Grohl has said he is receiving offers to direct more, and this series, alongside his piece shown earlier in 2014 on the BBC about Sound City (another compelling watch for anyone interested in modern music), certainly suggest that he is able to offer viewers an insight into the music industry, thanks to his connections and love of what he does. In each series he has explored an element of his own history and process, and yet in each his fascination with the process and stories of other artists is what shines through. If these are vanity projects, then they express the vanity of a man who wants to learn more about his contemporaries and share what it is about them that he finds so compelling with a larger audience. A documentary version of the mix tape, if you will.
Watching Sonic Highways I found myself hearing songs I knew well with new ears. An admission that I suspect would please Grohl greatly.
Inside Number 9
My actual best telly of the year was the final, bruised, brutally elegiac season of Boardwalk Empire, but there’ll be a post on that along shortly. Look out for it! In the meantime, Inside No.9 will suffice.
Of the League Of Gentlemen alumni, while Mark Gatiss gets mystifying plaudits for b-list Doctor Who and the truly fuck-woeful Sherlock, his old band-mates Reece Shearsmith and Steve Pemberton just get on with making honest, original, worth-something television. After two series of the post-LoG comedown Psychoville, (which contained some fuckbusters moments) this year saw their creepy and ever-surprising anthology-show Inside No.9; six short, distinct plays which ranged from pretty-good to amazing, the mundane audacity of which even got Mark Lawson in a tizz, which, to be fair, these days could be done with a pie and a picture of some tits.
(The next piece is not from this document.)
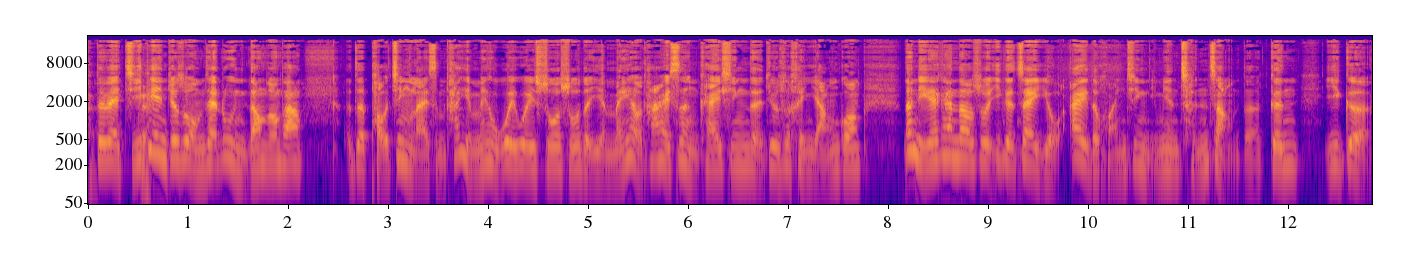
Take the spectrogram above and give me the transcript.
对不对？即便就是我们在录影当中，他的跑进来什么，他也没有畏畏缩缩的，也没有，他还是很开心的，就是很阳光。那你可以看到说，一个在有爱的环境里面成长的，跟一个。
Or a tit and a picture of a some pies – Mark isn’t fussy at the moment.
With a seriously enviable guest-cast (yeah, Gemma Arterton and Oona Chaplin, as if you didn’t have other shit going on) and a relentlessly macabre tone, each half-hour nearly always ended up in the opposite place from where you expected it to go. Some of the six were better than others, but while Gatiss talks the talk when it comes to dealing with genre tropes, his two pals walk the walk when it comes to subverting them and getting them onscreen. More of this please.